Dataset records
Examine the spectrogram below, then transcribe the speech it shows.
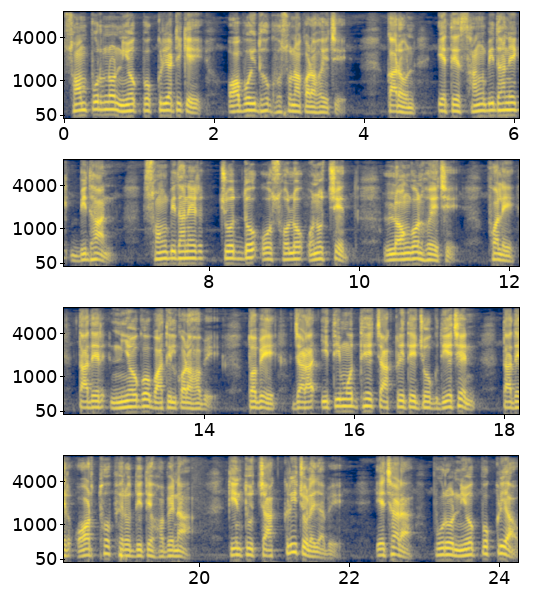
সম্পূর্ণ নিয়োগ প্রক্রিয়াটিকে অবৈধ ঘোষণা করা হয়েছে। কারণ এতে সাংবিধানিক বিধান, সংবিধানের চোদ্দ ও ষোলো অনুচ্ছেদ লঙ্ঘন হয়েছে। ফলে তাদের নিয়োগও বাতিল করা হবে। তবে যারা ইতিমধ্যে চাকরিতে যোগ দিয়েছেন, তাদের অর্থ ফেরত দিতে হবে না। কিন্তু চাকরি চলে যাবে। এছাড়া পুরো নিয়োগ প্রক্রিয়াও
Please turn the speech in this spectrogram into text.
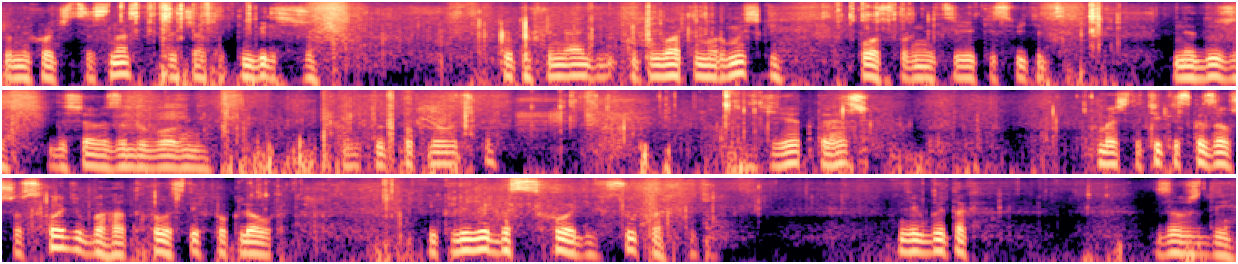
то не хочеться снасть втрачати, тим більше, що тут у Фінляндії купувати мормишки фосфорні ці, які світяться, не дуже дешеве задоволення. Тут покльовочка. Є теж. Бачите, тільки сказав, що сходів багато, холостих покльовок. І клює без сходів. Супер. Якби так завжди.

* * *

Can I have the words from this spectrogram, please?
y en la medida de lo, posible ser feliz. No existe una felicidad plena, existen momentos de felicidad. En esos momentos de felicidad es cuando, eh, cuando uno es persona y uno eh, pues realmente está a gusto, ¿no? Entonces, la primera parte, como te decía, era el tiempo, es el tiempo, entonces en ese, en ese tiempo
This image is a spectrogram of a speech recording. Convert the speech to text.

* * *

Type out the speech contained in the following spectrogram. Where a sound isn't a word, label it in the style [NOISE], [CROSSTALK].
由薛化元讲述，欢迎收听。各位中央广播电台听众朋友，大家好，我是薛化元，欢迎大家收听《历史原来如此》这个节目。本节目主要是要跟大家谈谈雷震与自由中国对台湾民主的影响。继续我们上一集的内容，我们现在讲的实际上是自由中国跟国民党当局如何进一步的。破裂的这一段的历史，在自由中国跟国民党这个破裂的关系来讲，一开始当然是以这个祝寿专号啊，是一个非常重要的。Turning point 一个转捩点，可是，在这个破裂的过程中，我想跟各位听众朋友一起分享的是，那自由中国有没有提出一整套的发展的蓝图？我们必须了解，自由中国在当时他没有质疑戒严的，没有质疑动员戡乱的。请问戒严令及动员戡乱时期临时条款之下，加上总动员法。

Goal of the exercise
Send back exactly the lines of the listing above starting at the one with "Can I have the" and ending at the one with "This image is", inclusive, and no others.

Expected answer
Can I have the words from this spectrogram, please?
y en la medida de lo, posible ser feliz. No existe una felicidad plena, existen momentos de felicidad. En esos momentos de felicidad es cuando, eh, cuando uno es persona y uno eh, pues realmente está a gusto, ¿no? Entonces, la primera parte, como te decía, era el tiempo, es el tiempo, entonces en ese, en ese tiempo
This image is a spectrogram of a speech recording. Convert the speech to text.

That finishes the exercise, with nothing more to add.